“I’m very happy because close to me, I have guys that are champions, who know all the roads,” Makhachev added when asked about the influence training with Nurmagomedov has had throughout his career, shifting the focus from just “The Eagle” and casting it out to his various elite training partners and teammates. “This is a big motivation for me.”
Coming up as Nurmagomedov’s understudy feels like a position that could carry heaps of pressure, especially in such a talent-rich division and in the wake of someone who ran roughshod over an elite collection of opponents.
But Makhachev has always embraced the positives of the role, like the ability to learn from Nurmagomedov, to be a part of major fight camps and work with topflight coaches and training partners and be surrounded by mentors that will not only show you the road to success, but champion your efforts and serve as your personal hype men as well.

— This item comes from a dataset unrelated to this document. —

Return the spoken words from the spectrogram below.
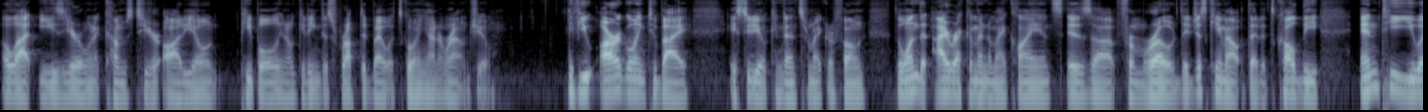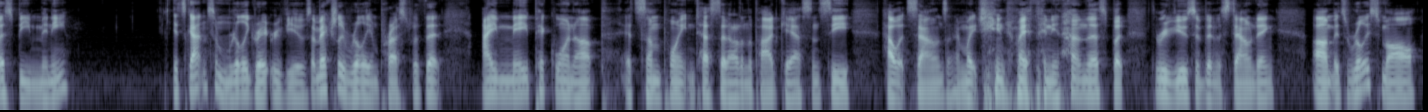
a lot easier when it comes to your audio and people, you know, getting disrupted by what's going on around you. If you are going to buy a studio condenser microphone, the one that I recommend to my clients is uh, from Rode. They just came out that. It's called the NT USB Mini. It's gotten some really great reviews. I'm actually really impressed with it. I may pick one up at some point and test it out on the podcast and see how it sounds. And I might change my opinion on this, but the reviews have been astounding. Um, it's really small.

“There is not too much pressure,” the streaking lightweight said of following in Nurmagomedov’s footsteps. “Now a lot of people talk about, ‘You’re going to be the next champion,’ so I just have to train hard; that’s it.”
The journey to claiming the throne his friend, teammate, and coach abdicated last year has been a frustrating one at times, as his standing as a high-risk opponent has often left Makhachev struggling to land a fight that will help move him forward in the lightweight division.
But he wants to fight, whether it’s an opponent ranked first, tenth, or twentieth.
“I don’t want to wait for some top guys. I want to keep going, keep training, keep fighting, and one day I know I’m going to be champion.”
And he’s hopeful that another dominant showing on Saturday can expedite the process a little more.
“He’s tough — I know, I saw his fights,” Makhachev said of Moises, who enters on a three-fight winning streak and is stationed at No. 14 in the lightweight rankings. “He has good striking, good jiu jitsu, good conditioning, but I am better than him everywhere.
“I have to finish this guy because I have to show my skills,” he added, his quiet voice picking up in tempo and conviction. “I have to show people that I am on a different level. I have to finish him in the first or second round.”
No one has been able to finish the Brazilian as of yet, with each of his four career setbacks coming on the scorecards, including UFC losses to top contender Beneil Dariush and divisional dark horse Damir Ismagulov, who returned from a two-year hiatus to push his record to 20-1 earlier in the spring.
Becoming the first to get Moises out of there inside the distance is a tall order, but one Makhachev is game to attempt to tackle, and if he’s successful, there is only one thing he wants next.
“I hope it’s finally going to be somebody from the Top 10.”